Immediately following CitroŽn's retreat
from North America, a number of entrepreneurs decided to import the
Robert Boston founded CitroŽn
Importers of North America (CINA) of Roswell, Georgia, imported CXs
which they modified in Georgia to meet the stringent DOT regulations.
In theory, CINA had to meet the DOT standards on each and every car
they imported. The CINA CX was fitted with a greatly reduced (by
8 US gallons) fuel tank in order to avoid strengthening the rear
bumper. CXA on the other hand retained the original fuel tank and
modified the rear bumper. CINA's approach to emissions controls

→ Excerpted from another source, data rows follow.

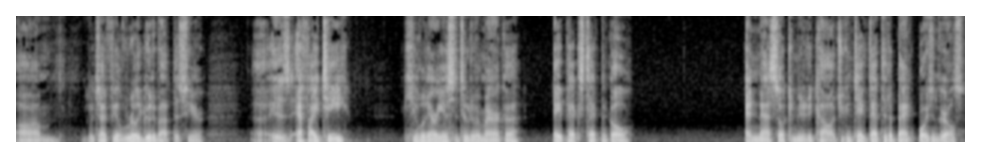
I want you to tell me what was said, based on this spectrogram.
um, which I feel really good about this year, uh, is FIT, Culinary Institute of America, Apex Technical, and Nassau Community College. You can take that to the bank, boys and girls.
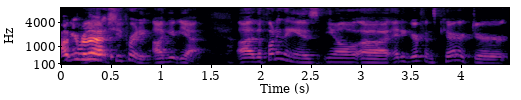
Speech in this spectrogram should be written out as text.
I'll give her Yeah, that. she's pretty. I'll give yeah. Uh, the funny thing is, you know, uh, Eddie Griffin's character,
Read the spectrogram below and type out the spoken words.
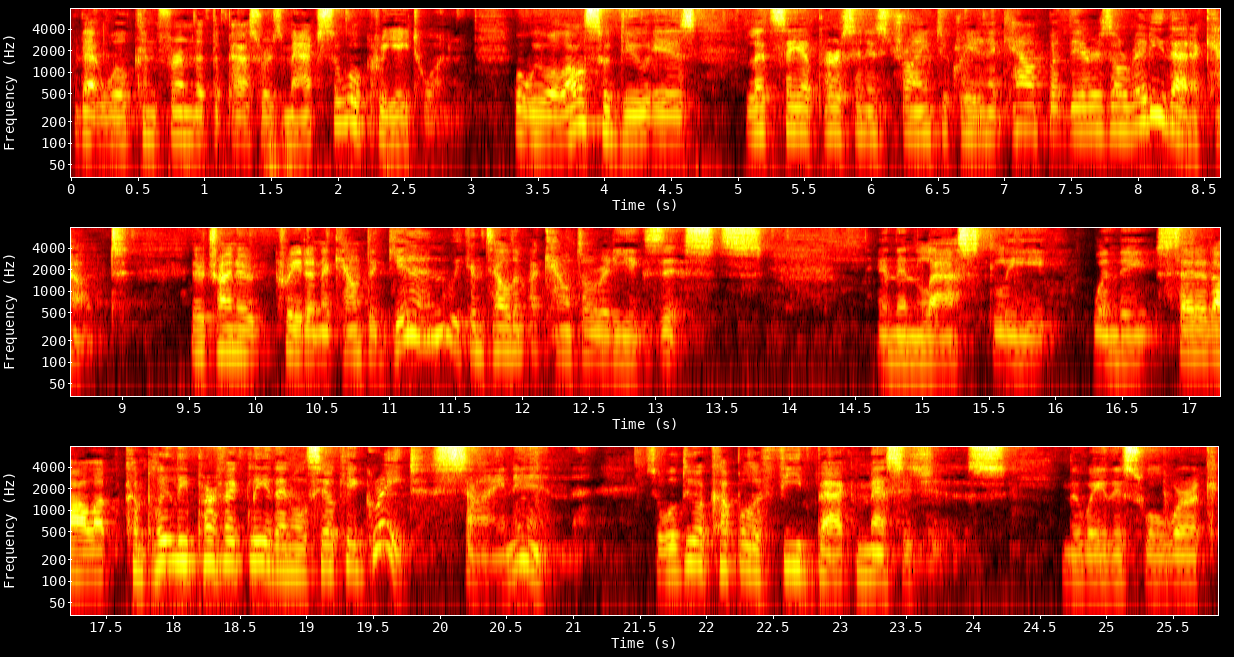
that will confirm that the passwords match, so we'll create one. What we will also do is, let's say a person is trying to create an account, but there is already that account. They're trying to create an account again, we can tell them account already exists. And then lastly, when they set it all up completely perfectly, then we'll say, okay, great, sign in. So we'll do a couple of feedback messages. The way this will work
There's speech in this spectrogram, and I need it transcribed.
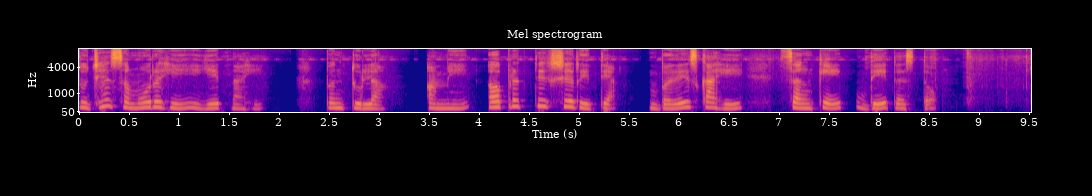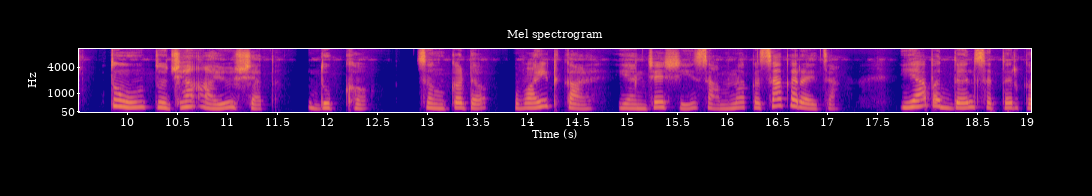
तुझ्यासमोरही येत नाही. पण तुला आम्ही अप्रत्यक्षरित्या बरेच काही संकेत देत असतो. तू तुझ्या आयुष्यात दुःख संकट वाईट काळ यांच्याशी सामना कसा करायचा? याबद्दल सतर्क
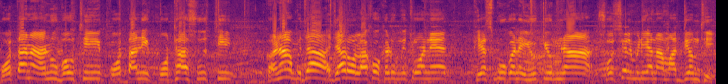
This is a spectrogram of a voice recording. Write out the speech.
પોતાના અનુભવથી, પોતાની કોઠાસૂઝથી ઘણા બધા હજારો લાખો ખેડૂત મિત્રોને ફેસબુક અને યુટ્યુબના સોશિયલ મીડિયાના માધ્યમથી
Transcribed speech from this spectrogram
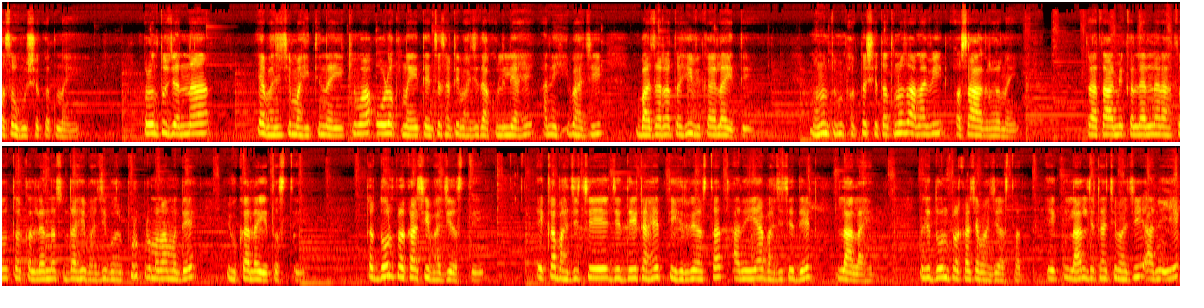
असं होऊ शकत नाही. परंतु ज्यांना या भाजीची माहिती नाही किंवा ओळख नाही त्यांच्यासाठी भाजी दाखवलेली आहे आणि ही भाजी बाजारातही विकायला येते. म्हणून तुम्ही फक्त शेतातूनच आणावी असा आग्रह नाही. तर आता आम्ही कल्याणला राहतो तर कल्याणलासुद्धा ही भाजी भरपूर प्रमाणामध्ये विकायला येत असते. तर दोन प्रकारची भाजी असते. एका भाजीचे जे देठ आहेत ते हिरवे असतात आणि या भाजीचे देठ लाल आहेत. म्हणजे दोन प्रकारच्या भाज्या असतात. एक लाल देठाची भाजी आणि एक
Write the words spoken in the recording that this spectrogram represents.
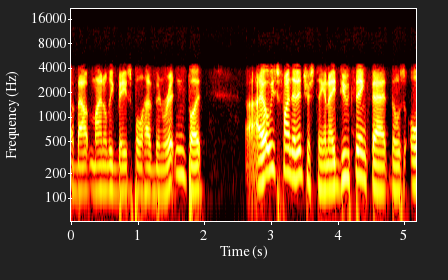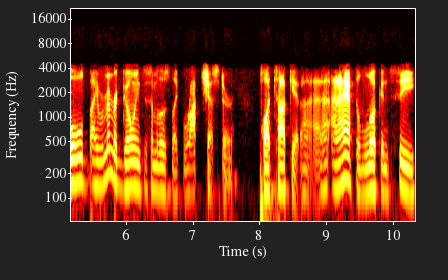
about minor league baseball have been written, but I always find it interesting, and I do think that those old. I remember going to some of those like Rochester, Pawtucket, and I have to look and see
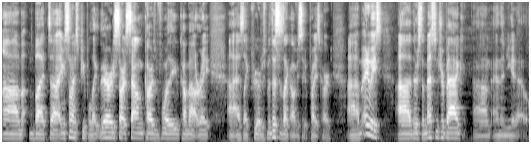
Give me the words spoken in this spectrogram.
Um, but uh, I mean, sometimes people like they already start selling cards before they even come out, right? Uh, as like pre-orders. But this is like obviously a prize card. Um, anyways, uh, there's the messenger bag, um, and then you get a,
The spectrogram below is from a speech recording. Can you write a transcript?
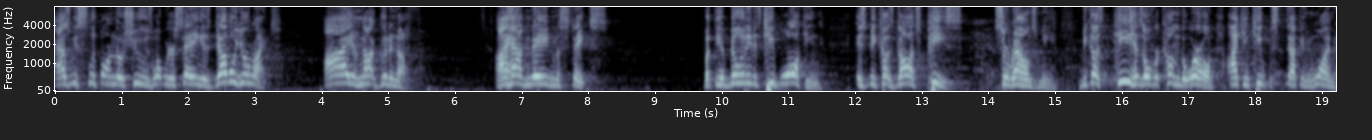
As we slip on those shoes, what we're saying is, Devil, you're right. I am not good enough. I have made mistakes. But the ability to keep walking is because God's peace surrounds me because he has overcome the world, I can keep stepping one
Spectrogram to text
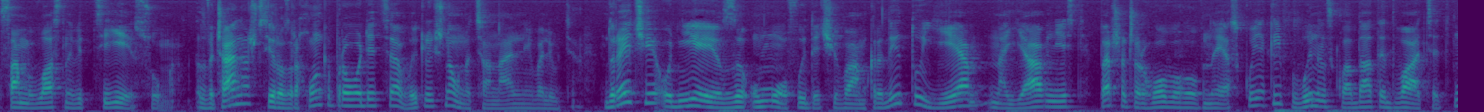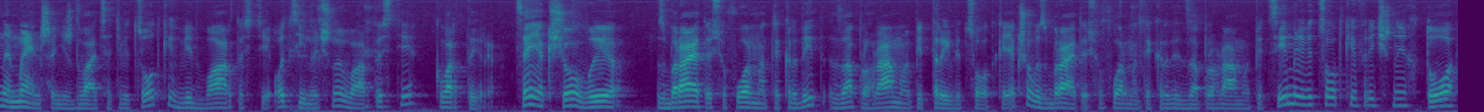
саме власне від цієї суми. Звичайно ж, всі розрахунки проводяться виключно у національній валюті. До речі, однією з умов видачі вам кредиту є наявність першочергового внеску, який повинен складати 20, не менше ніж 20% від вартості оціночної вартості квартири. Це якщо ви збираєтесь оформити кредит за програмою під 3%. Якщо ви збираєтесь оформити кредит за програмою під 7% річних, то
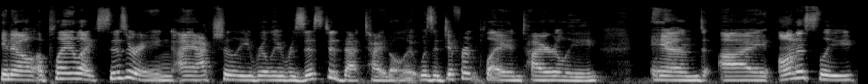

was 'interesting'. While they used a proper CO2 sensor in
vehicles submitted for testing to the DOT, many of the vehicles sold
had sensor leads that were not connected to anything or were fitted
with a rudimentary CINA-designed emissions system that was easily
removed after purchase.
CitroŽn was unhappy that its products were being sold in North America and they launched a lawsuit over the use of the CitroŽn trademarks including the name CitroŽn
and the double chevrons logo which had not been protected when the
company withdrew from North America. CXA spent hundreds of
thousands of dollars fighting this lawsuit but ultimately, they and
CINA had to give up the right to use the CitroŽn
brand name. CINA could only sell those cars they had in stock,
subject to them being brought up to federal standards. They were
also subsequently permitted to do conversions for individuals who privately imported CitroŽns. They were not permitted to import cars for conversion and resale. By 1991, CINA had closed down.